The weather phenomenon has been described as acting like a "boulder in the scree" by BBC weather experts. Storms continue to blow around the west coast of Ireland and north of the Scottish mainland. The central mainland area in Europe has recently suffered several metres of snowfall, Austria has been particularly badly affected
The atmospheric conditions which engulfed the British Isles on Thursday night has imposed clear blue skies, bitterly cold starry nights and hardly any wind. Night frosts, the first of the winter season, greeted most areas in Britain with thick fog lingering in the countrysides.
One UK newspaper has requested its readers send in their photographs of sunsets. The Daily Telegraph has acknowledged the combination of low sun, blue skies and red evening skies is producing some stunning sunsets likely to form over the weekend. The response so far
has been overwhelming. The settled conditions replace weeks of rain, high winds and exceptionally mild temperatures. The average temperature for London in January is 6c (43f) by day and around 4c (39f) in central Scotland. But even night time lows have hovered well above these levels with some areas in southern England recording 14c (57f)
on New Years Eve, warmer than the north African state of Morocco.

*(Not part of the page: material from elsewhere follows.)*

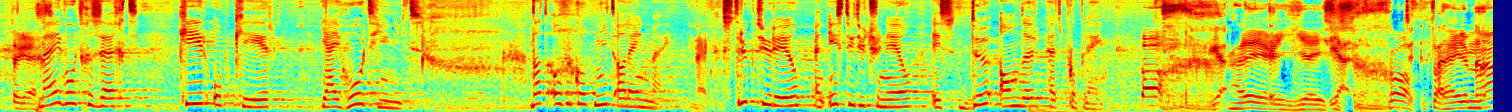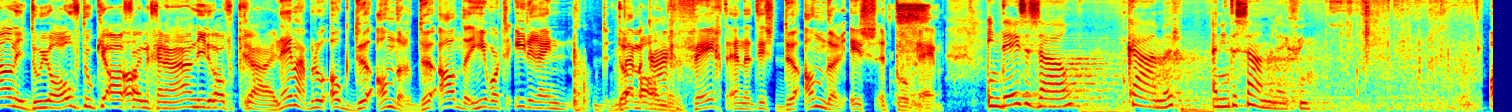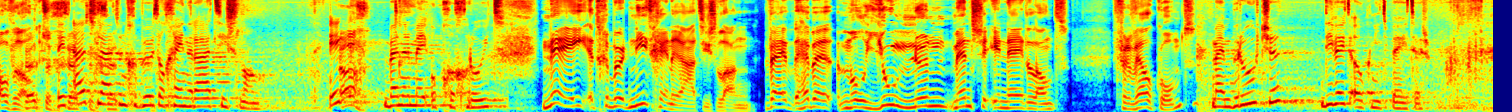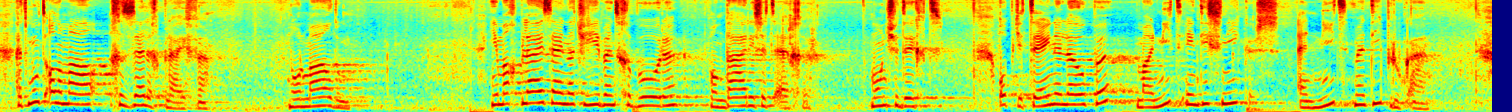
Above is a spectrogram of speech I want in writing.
terecht. Mij wordt gezegd, keer op keer, jij hoort hier niet. Dat overkomt niet alleen mij. Nee. Structureel en institutioneel is de ander het probleem. Ach, Ja. Heere Jezus. Ja, God, toch eh, helemaal niet. Doe je hoofddoekje af Oh. en geen haan die erover kraait. Nee, maar ik bedoel ook de ander. De ander. Hier wordt iedereen bij elkaar ander. geveegd en het is de ander is het probleem. In deze zaal, kamer en in de samenleving. Overal dus. Dit uitsluiten gebeurt al generaties lang. Ik Oh. ben ermee opgegroeid. Nee, het gebeurt niet generaties lang. Wij hebben miljoenen mensen in Nederland verwelkomd. Mijn broertje, die weet ook niet beter. Het moet allemaal gezellig blijven. Normaal doen. Je mag blij zijn dat je hier bent geboren, want daar is het erger. Mondje dicht. Op je tenen lopen, maar niet in die sneakers. En niet met die broek aan.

Sunsets have always been a source of attraction to amateur photographers and Richard Halfday
, a photographer and blogger, wrote about the time he met celebrity photographer David Bailey:

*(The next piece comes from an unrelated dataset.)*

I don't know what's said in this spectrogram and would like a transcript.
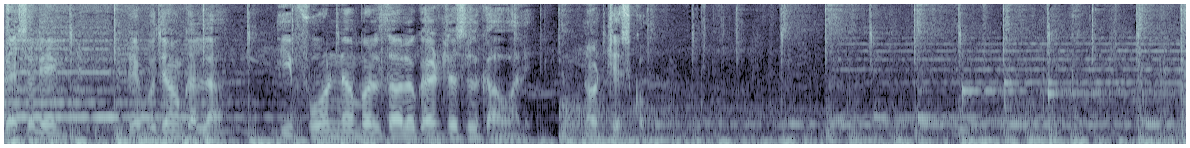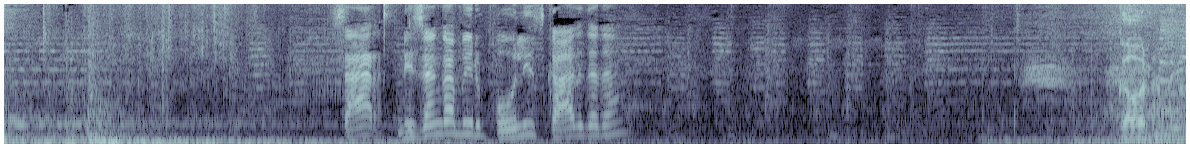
రే సలీం రేపు ఉదయం కల్లా ఈ ఫోన్ నంబర్ తాలూకు అడ్రస్లు కావాలి. నోట్ చేసుకో. నిజంగా మీరు పోలీస్ కాదు కదా? గవర్నమెంట్.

Olympus ran an advert featuring a photographic competition the winning photo was Sunset over Stevenage Station by David Bailey he must have be standing a couple of feet from I was standing. I went out and bought my first "proper" camera haven’t looked back since.
The high pressure system is set to remain stagnate over the British Isles until at least Monday.